Records from a collection:
━━━━
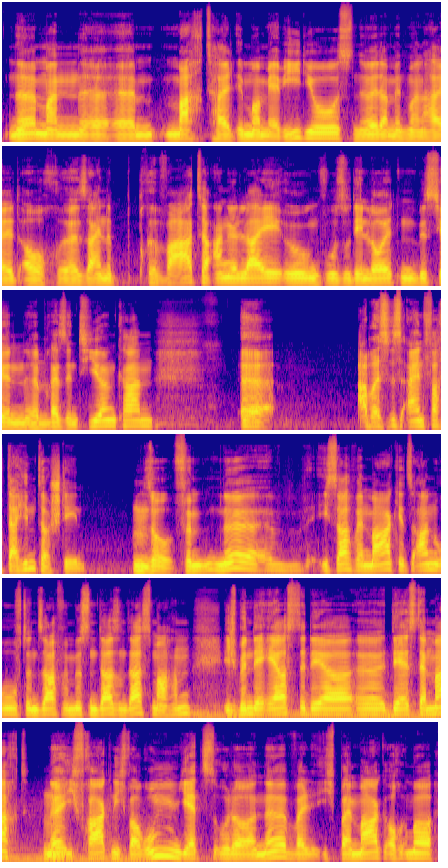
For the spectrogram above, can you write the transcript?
Ne, man äh, ähm, macht halt immer mehr Videos, ne, damit man halt auch äh, seine private Angelei irgendwo so den Leuten ein bisschen äh, mhm. präsentieren kann. Äh, aber es ist einfach dahinter stehen. Mhm. So, für, ne, ich sag, wenn Marc jetzt anruft und sagt, wir müssen das und das machen, ich bin der Erste, der, äh, der es dann macht. Ne? Mhm. Ne? Ich frage nicht, warum jetzt oder, ne, weil ich bei Marc auch immer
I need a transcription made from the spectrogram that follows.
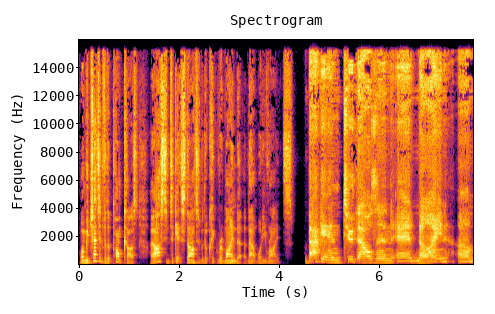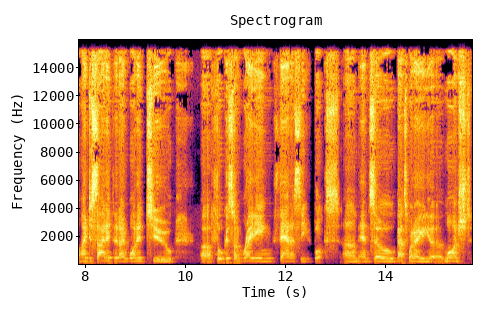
When we chatted for the podcast, I asked him to get started with a quick reminder about what he writes. Back in 2009, um, I decided that I wanted to uh, focus on writing fantasy books. Um, and so that's when I uh, launched,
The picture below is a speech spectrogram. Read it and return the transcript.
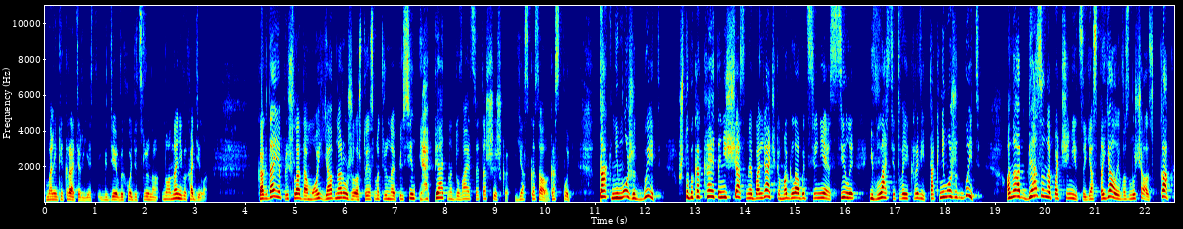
маленький кратер есть, где выходит слюна, но она не выходила. Когда я пришла домой, я обнаружила, что я смотрю на апельсин, и опять надувается эта шишка. Я сказала, Господь, так не может быть чтобы какая-то несчастная болячка могла быть сильнее силы и власти твоей крови. Так не может быть. Она обязана подчиниться. Я стояла и возмущалась. Как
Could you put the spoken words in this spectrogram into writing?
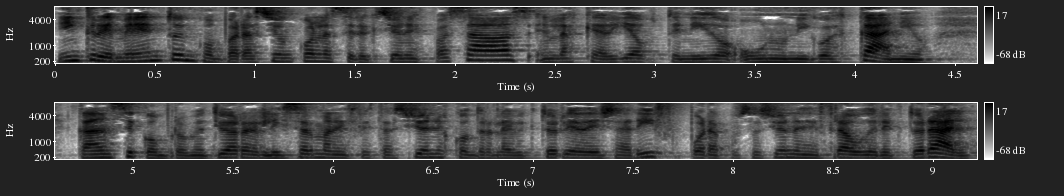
incremento en comparación con las elecciones pasadas, en las que había obtenido un único escaño. Khan se comprometió a realizar manifestaciones contra la victoria de Sharif por acusaciones de fraude electoral.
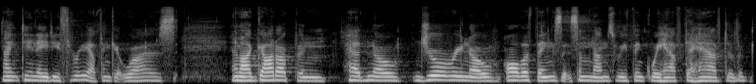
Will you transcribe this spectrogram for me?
1983, I think it was. And I got up and had no jewelry, no all the things that sometimes we think we have to have to look.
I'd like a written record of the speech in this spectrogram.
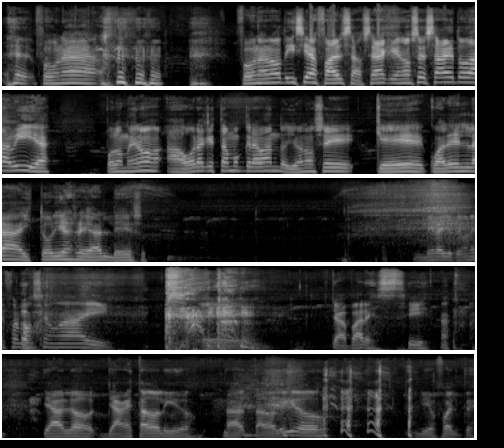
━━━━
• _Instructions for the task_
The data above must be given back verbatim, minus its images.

• _Answer to this task_
For the spectrogram above, can you write the transcript?
Ne, man äh, ähm, macht halt immer mehr Videos, ne, damit man halt auch äh, seine private Angelei irgendwo so den Leuten ein bisschen äh, mhm. präsentieren kann. Äh, aber es ist einfach dahinter stehen. Mhm. So, für, ne, ich sag, wenn Marc jetzt anruft und sagt, wir müssen das und das machen, ich bin der Erste, der, äh, der es dann macht. Ne? Mhm. Ne? Ich frage nicht, warum jetzt oder, ne, weil ich bei Marc auch immer
I need a transcription made from the spectrogram that follows.
When we chatted for the podcast, I asked him to get started with a quick reminder about what he writes. Back in 2009, um, I decided that I wanted to uh, focus on writing fantasy books. Um, and so that's when I uh, launched,
The picture below is a speech spectrogram. Read it and return the transcript.
маленький кратер есть, где выходит слюна, но она не выходила. Когда я пришла домой, я обнаружила, что я смотрю на апельсин, и опять надувается эта шишка. Я сказала, Господь, так не может быть чтобы какая-то несчастная болячка могла быть сильнее силы и власти твоей крови. Так не может быть. Она обязана подчиниться. Я стояла и возмущалась. Как
Could you put the spoken words in this spectrogram into writing?
incremento en comparación con las elecciones pasadas, en las que había obtenido un único escaño. Khan se comprometió a realizar manifestaciones contra la victoria de Sharif por acusaciones de fraude electoral.
Will you transcribe this spectrogram for me?
1983, I think it was. And I got up and had no jewelry, no all the things that sometimes we think we have to have to look.
I'd like a written record of the speech in this spectrogram.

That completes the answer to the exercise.